The new Art & Architecture Library will comprise the second floor of the new McMurtry Building, appearing as a floating glass box suspended within the embrace of the Building’s art practice and art study strands. Included in the new Library facility are a variety of study and seating options, graduate study carrels, media viewing rooms, an exhibition area and much more. The entire current collection of the Library, numbering approximately 165,000 volumes and DVDs, will move to the new facility. This figure includes the Library’s Art Locked Stacks collection, numbering approximately 9,000 unique and special items, which will be housed in a climate controlled collection area within the Library’s collections area.

For updates during the moving process, please visit the Art & Architecture Library website:

https://library.stanford.edu/art

To contact the Art & Architecture Library staff, please email:

artlibrary@stanford.edu

Garvin Mine, Arkansas

You know you've made people mad when they hang you in effigy.

Before John Casper Branner came to Stanford, he spent several years as the State Geologist of Arkansas. In 1887-1888, he and his team completed the second-ever geological survey in Arkansas -- and the first in 30 years.

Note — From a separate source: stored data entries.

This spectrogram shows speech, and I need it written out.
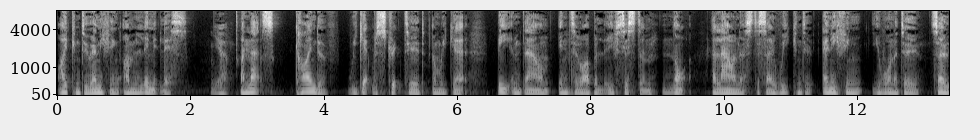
I can do anything. I'm limitless. Yeah. And that's kind of, we get restricted and we get beaten down into our belief system, not allowing us to say we can do anything you want to do. So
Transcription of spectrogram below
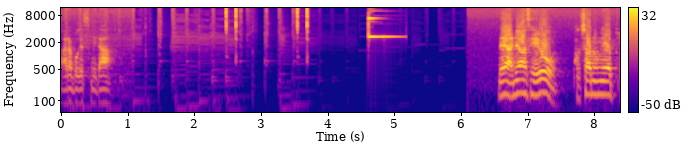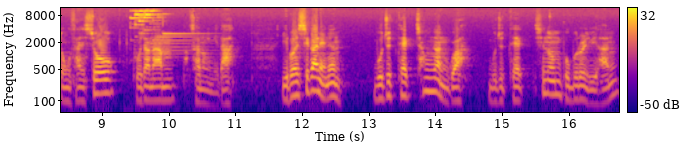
알아보겠습니다. 네, 안녕하세요. 박찬웅의 부동산 쇼 부자남 박찬웅입니다. 이번 시간에는 무주택 청년과 무주택 신혼부부를 위한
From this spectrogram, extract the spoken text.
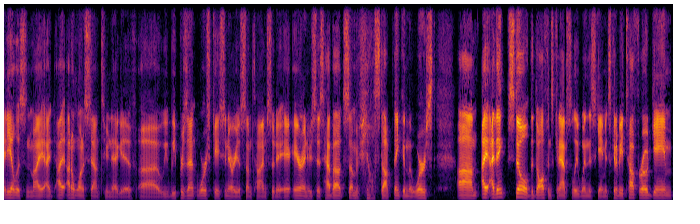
and yeah, listen, my I I don't want to sound too negative. Uh, we we present worst case scenarios sometimes. So to Aaron, who says, "How about some of y'all stop thinking the worst?" Um, I, I think still the Dolphins can absolutely win this game. It's going to be a tough road game.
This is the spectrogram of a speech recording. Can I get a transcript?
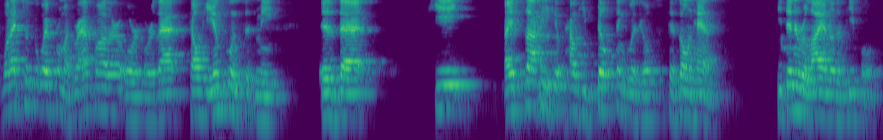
What I took away from my grandfather or, or that, how he influenced me, is that he, I saw he, how he built things with his own hands. He didn't rely on other people.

Residents of the state were intent on having Branner verify the various reports of gold in the area; companies were busy making money off prospectors willing to buy up gold stock that promised riches and wealth.

This week's Branner 100 exhibit tells the story of the Second Arkansas Geological Survey.

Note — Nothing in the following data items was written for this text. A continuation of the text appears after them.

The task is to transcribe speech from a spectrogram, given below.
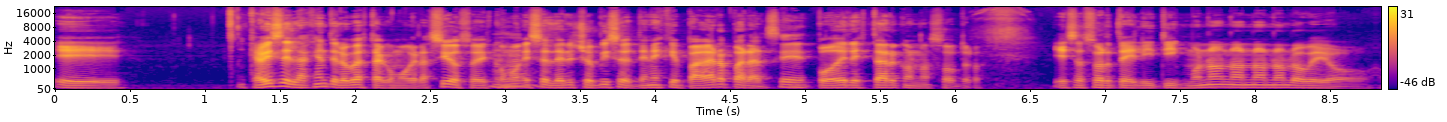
Eh, que a veces la gente lo ve hasta como gracioso. Es como, es el derecho de piso que tenés que pagar para Sí. poder estar con nosotros. Esa suerte de elitismo. No, no, no, no lo veo.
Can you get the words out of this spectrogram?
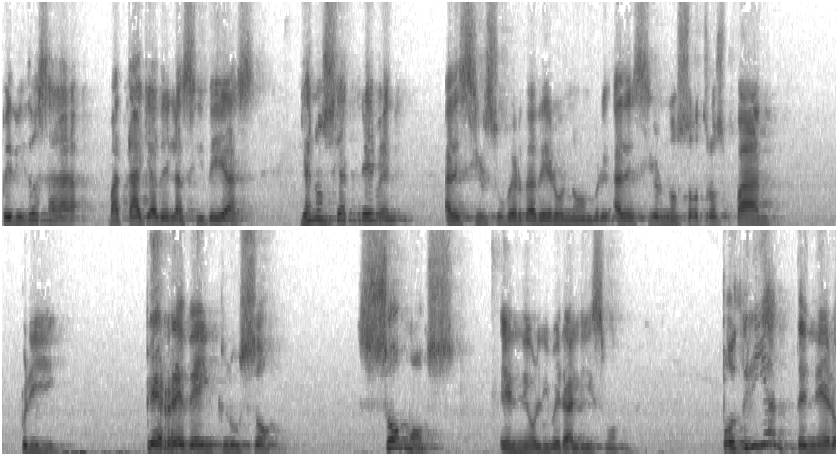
pedido esa batalla de las ideas, ya no se atreven a decir su verdadero nombre, a decir nosotros PAN, PRI, PRD incluso, somos el neoliberalismo. Podrían tener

Are you busier than you have been all year? 
Are you cranky and sleep-deprived?

That can only mean one thing. Finals week and the end of the quarter are quickly approaching. Students are preparing to complete all their projects and stay awake as long as it takes. 

So if you are feeling overworked, and under-caffeinated or just not being fully appreciated, Stanford University Libraries can help. We have people and material that are available to assist with your information needs.

Here are a few tips that may be useful:

  1. If you need help with assignments, please contact the Information Center.
  2. There are lots of places to study.
  3. To help you unwind, please check out video games and movies in the Media & Microtext Center.
  4. If you want to read a fun book, we have plenty, including a Graphic Novels display (see image) by the Information Center (IC) Desk.
  5. We also have jigsaw puzzles and legos located, near the IC Desk as well.

There are a lot of general study tips resources available from the University.

There are also peer counseling services available everyday, all day.